LT: I love Keith. Keith is the duct tape of the world because he can solve every problem. He's just a really good guy, through and through. He has a great heart, a great sense of humor, remembers fans. He was our PR/HR guy. He loves fans, remembers people, remembers their faces, is good at the details of things.
I don't think we have ever gotten to where we did with our success without a person like Keith. Keith is the Burt, and Reese was the Ernie. You have to have a dreamer and visionary, and you have to have a doer, or it doesn't work. You can't get anything done without a dreamer and a believer, but you also can't get anything done without the detail guy. They're a very important tag team.
Keith is the reason that Five Iron made it as long as it did. I think right now there is all this turmoil in Five Iron just because Keith isn't there. Keith is super organized. He would make tour books for us. It was before anybody had GPS or Mapquest or anything. He would map everything out -- distances and times, like what time we had to be there and the people meeting us. He was that guy.

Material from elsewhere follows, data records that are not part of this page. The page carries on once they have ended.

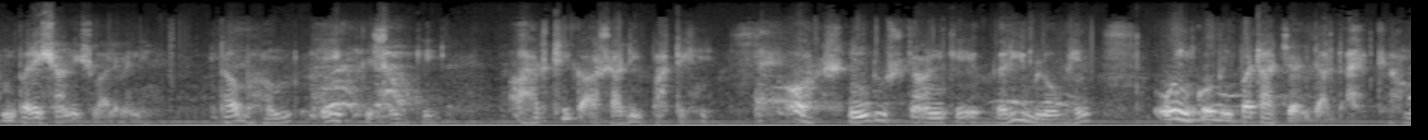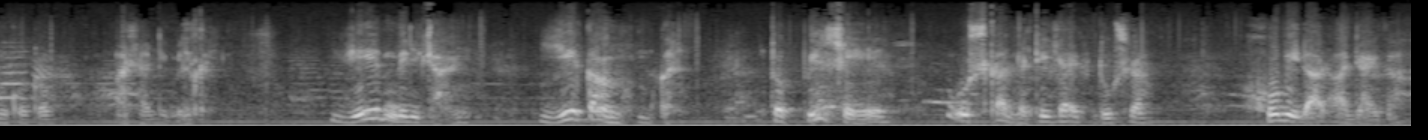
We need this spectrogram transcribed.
हम परेशान इस बारे में नहीं। तब हम एक किस्म की आर्थिक आज़ादी पाते हैं। और हिंदुस्तान के गरीब लोग हैं, उनको भी पता चल जाता है कि हमको तो आज़ादी मिल गई। ये मिल जाए, ये काम हम करें तो फिर से उसका नतीजा एक दूसरा खूबीदार आ जाएगा।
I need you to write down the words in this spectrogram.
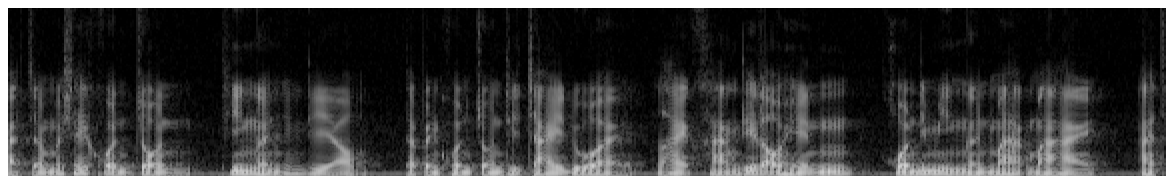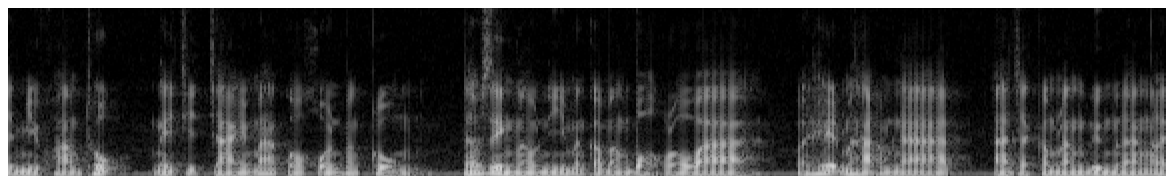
อาจจะไม่ใช่คนจนที่เงินอย่างเดียว แต่เป็นคนจนที่ใจด้วย หลายครั้งที่เราเห็นคนที่มีเงินมากมาย อาจจะมีความทุกข์ในจิตใจมากกว่าคนบางกลุ่ม แล้วสิ่งเหล่านี้มันกำลังบอกเราว่า ประเทศมหาอำนาจอาจจะกำลังดึงรั้งอะไร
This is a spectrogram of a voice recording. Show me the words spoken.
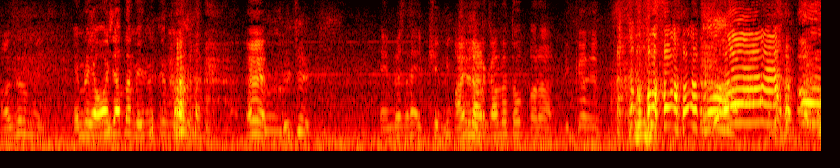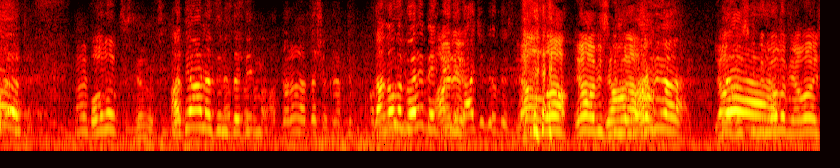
Hazır mıyız? Emre yavaş atla belimi kırma. Evet. İki. Emre sana hep kemik. Aynen arkanda top var ha. Dikkat et. Oğlum. Hadi anasını satayım. Atla lan atla şaka yaptım. Lan oğlum böyle bekleyince Haydi. daha çok hızlısın. ya Allah ya bismillah. Haydi ya. Yavaş gidin oğlum yavaş.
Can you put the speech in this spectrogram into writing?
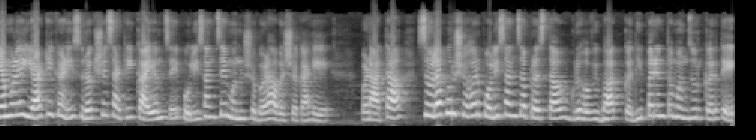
यामुळे या ठिकाणी सुरक्षेसाठी कायमचे पोलिसांचे मनुष्यबळ आवश्यक आहे. पण आता सोलापूर शहर पोलिसांचा प्रस्ताव गृह विभाग कधीपर्यंत मंजूर करते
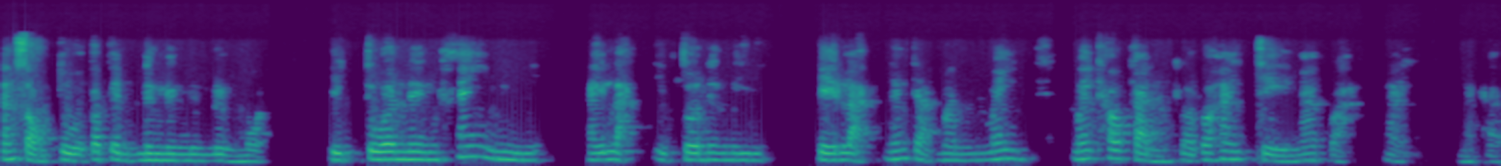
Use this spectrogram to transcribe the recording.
ทั้งสองตัวก็เป็นหนึ่งหนึ่งหนึ่งหนึ่งหมด อีกตัวหนึ่งให้มีไอหลัก อีกตัวหนึ่งมีเจหลัก เนื่องจากมันไม่ไม่เท่ากัน เราก็ให้เจมากกว่าไอนะครับ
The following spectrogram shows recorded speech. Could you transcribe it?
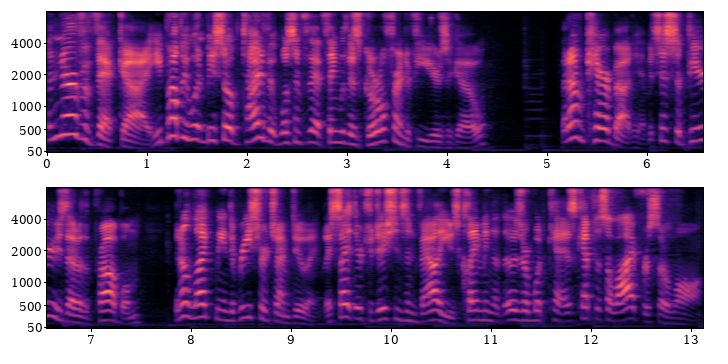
The nerve of that guy. He probably wouldn't be so uptight if it wasn't for that thing with his girlfriend a few years ago. But I don't care about him. It's his superiors that are the problem. They don't like me and the research I'm doing. They cite their traditions and values, claiming that those are what has kept us alive for so long.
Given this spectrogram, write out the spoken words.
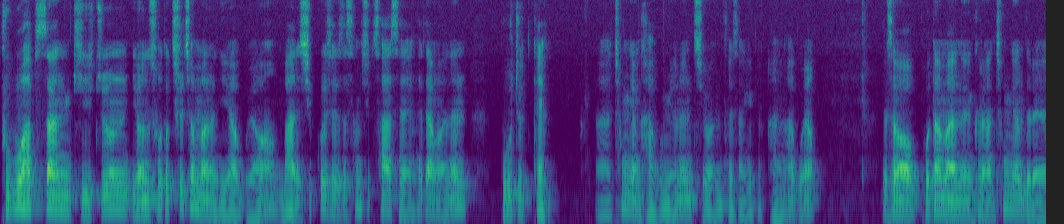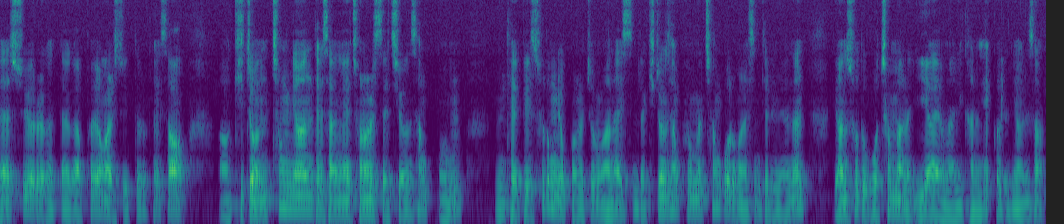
부부 합산 기준 연소득 7천만 원 이하고요. 만 19세에서 34세 해당하는 무주택 어, 청년 가구면은 지원 대상이 가능하고요. 그래서 보다 많은 그러한 청년들의 수요를 갖다가 포용할 수 있도록 해서 어, 기존 청년 대상의 전월세 지원 상품 대비 소득 요건을 좀 완화했습니다. 기존 상품은 참고로 말씀드리면은 연소득 5천만 원 이하여만이 가능했거든요. 그래서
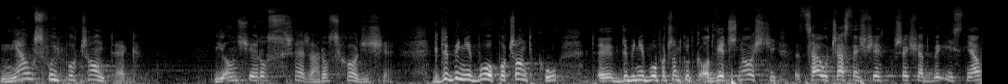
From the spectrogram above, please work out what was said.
miał swój początek i on się rozszerza, rozchodzi się. Gdyby nie było początku, e, gdyby nie było początku tylko od wieczności, cały czas ten wszechświat by istniał,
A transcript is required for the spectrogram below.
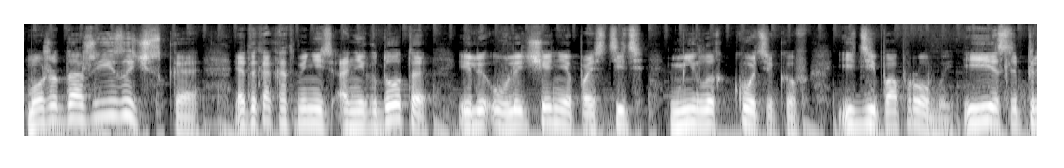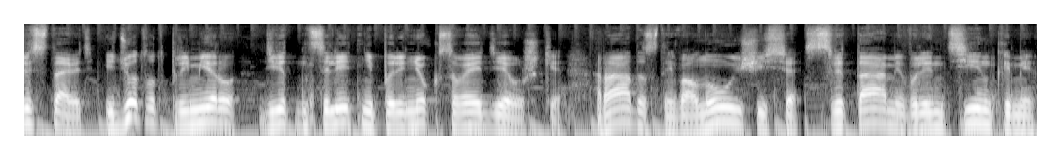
Может, даже языческое. Это как отменить анекдоты или увлечение постить милых котиков. Иди попробуй. И если представить, идет вот, к примеру, 19-летний паренек к своей девушке. Радостный, волнующийся, с цветами, валентинками,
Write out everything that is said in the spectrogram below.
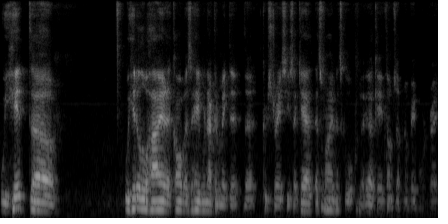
we hit uh, we hit a little high, and I called. him. I said, "Hey, we're not going to make the the constraints." He's like, "Yeah, that's fine. Mhm. That's cool." Like, okay, thumbs up, no paperwork, right?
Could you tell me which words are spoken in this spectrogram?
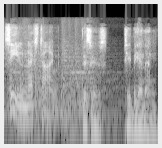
See you next time. This is TBNN.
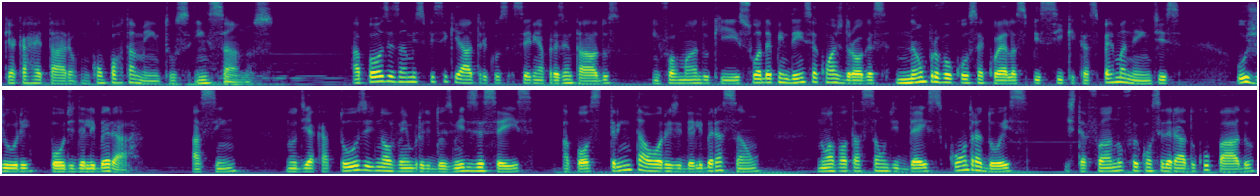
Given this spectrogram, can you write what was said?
que acarretaram em comportamentos insanos. Após exames psiquiátricos serem apresentados, informando que sua dependência com as drogas não provocou sequelas psíquicas permanentes, o júri pôde deliberar. Assim, no dia 14 de novembro de 2016, após 30 horas de deliberação, numa votação de 10 contra 2, Stefano foi considerado culpado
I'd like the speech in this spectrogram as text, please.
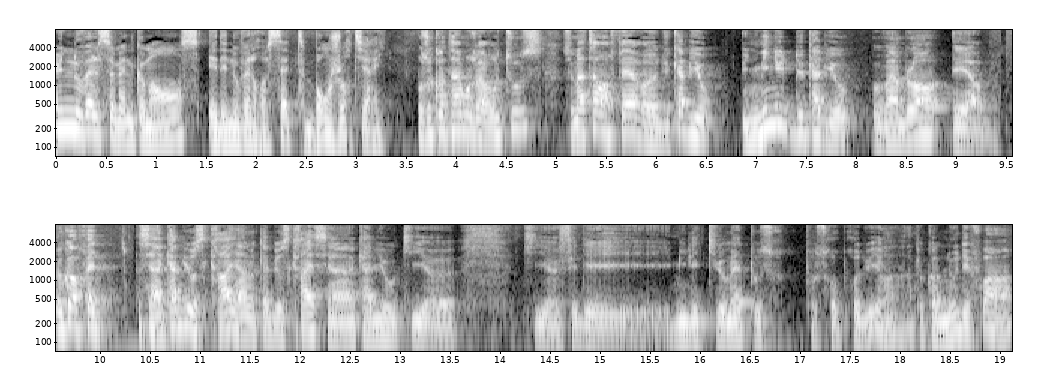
Une nouvelle semaine commence et des nouvelles recettes. Bonjour Thierry. Bonjour Quentin, bonjour à vous tous. Ce matin, on va faire euh, du cabillaud. Une minute de cabillaud au vin blanc et herbe. Donc en fait, c'est un cabillaud scry. Hein. Le cabillaud scry, c'est un cabillaud qui, euh, qui euh, fait des milliers de kilomètres pour se, pour se reproduire. hein. Un peu comme nous des fois.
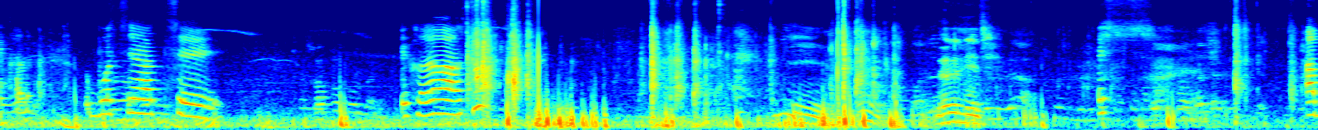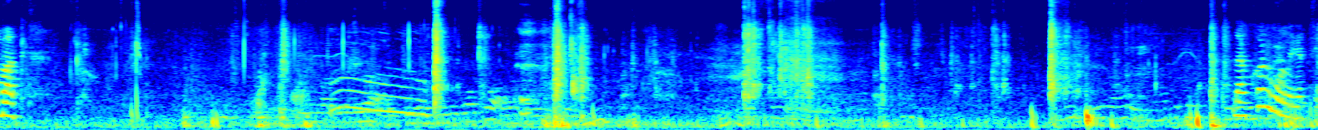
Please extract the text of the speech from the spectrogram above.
এখানে বসে আছে এখানে আসুক ধরে নিয়েছি আবার এখন বলে গেছে।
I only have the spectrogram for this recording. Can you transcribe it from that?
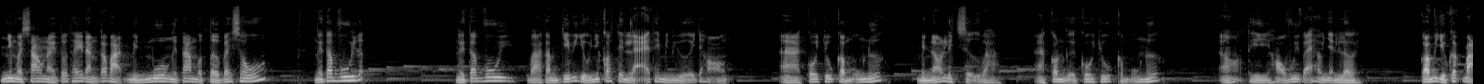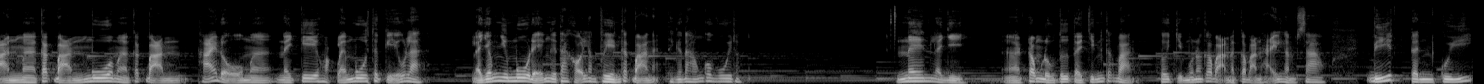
Nhưng mà sau này tôi thấy rằng các bạn mình mua người ta một tờ vé số, người ta vui lắm. Người ta vui và thậm chí ví dụ như có tiền lẻ thì mình gửi cho họ. À cô chú cầm uống nước. Mình nói lịch sự vào. À con gửi cô chú cầm uống nước. Đó, thì họ vui vẻ, họ nhận lời. Còn ví dụ các bạn mà, các bạn mua mà, các bạn thái độ mà này kia hoặc là mua theo kiểu là là giống như mua để người ta khỏi làm phiền các bạn thì người ta không có vui đâu nên là gì? À, trong đầu tư tài chính các bạn tôi chỉ muốn nói các bạn là các bạn hãy làm sao biết trân quý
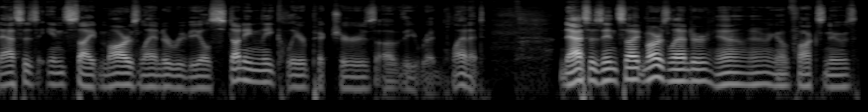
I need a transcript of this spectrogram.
NASA's InSight Mars lander reveals stunningly clear pictures of the red planet. NASA's InSight Mars lander. Yeah, there we go. Fox News.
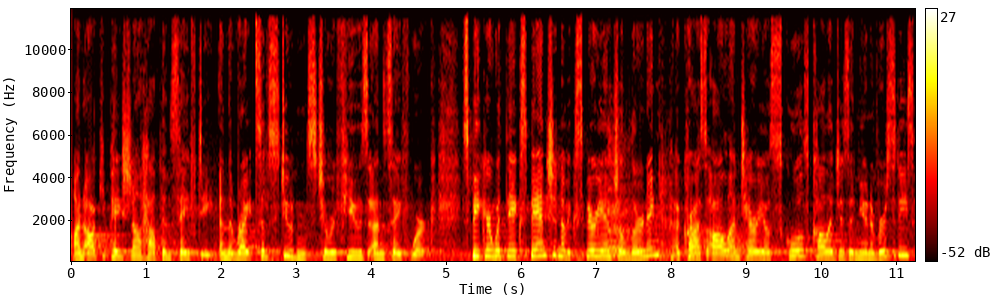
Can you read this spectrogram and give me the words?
on occupational health and safety and the rights of students to refuse unsafe work. Speaker, with the expansion of experiential learning across all Ontario schools, colleges and universities,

RR: One of the things he would do is talk to the record label on our behalf and relay information. When I quit Five Iron and when I did that one Roper album, I remember swearing and screaming at the record label. So angry. And it dawned on me why Keith was so awesome. He was just this even-keeled, good person. He's not very emotional. So the record company could be like, "We messed up, so you have to drive for 24 straight hours. You're okay with that, right?" And Keith would be like, "Okay, I'll tell them."
And he would tell us and act as a buffer. Me being that guy who is talking to the record company, I would be like, "What?! Who can do this? We have to play a show! How can you drive for 24 straight hours and play a show?" I would just make enemies. Keith would be that buffer, and he really held the band together. We don't have that now, which I really lack.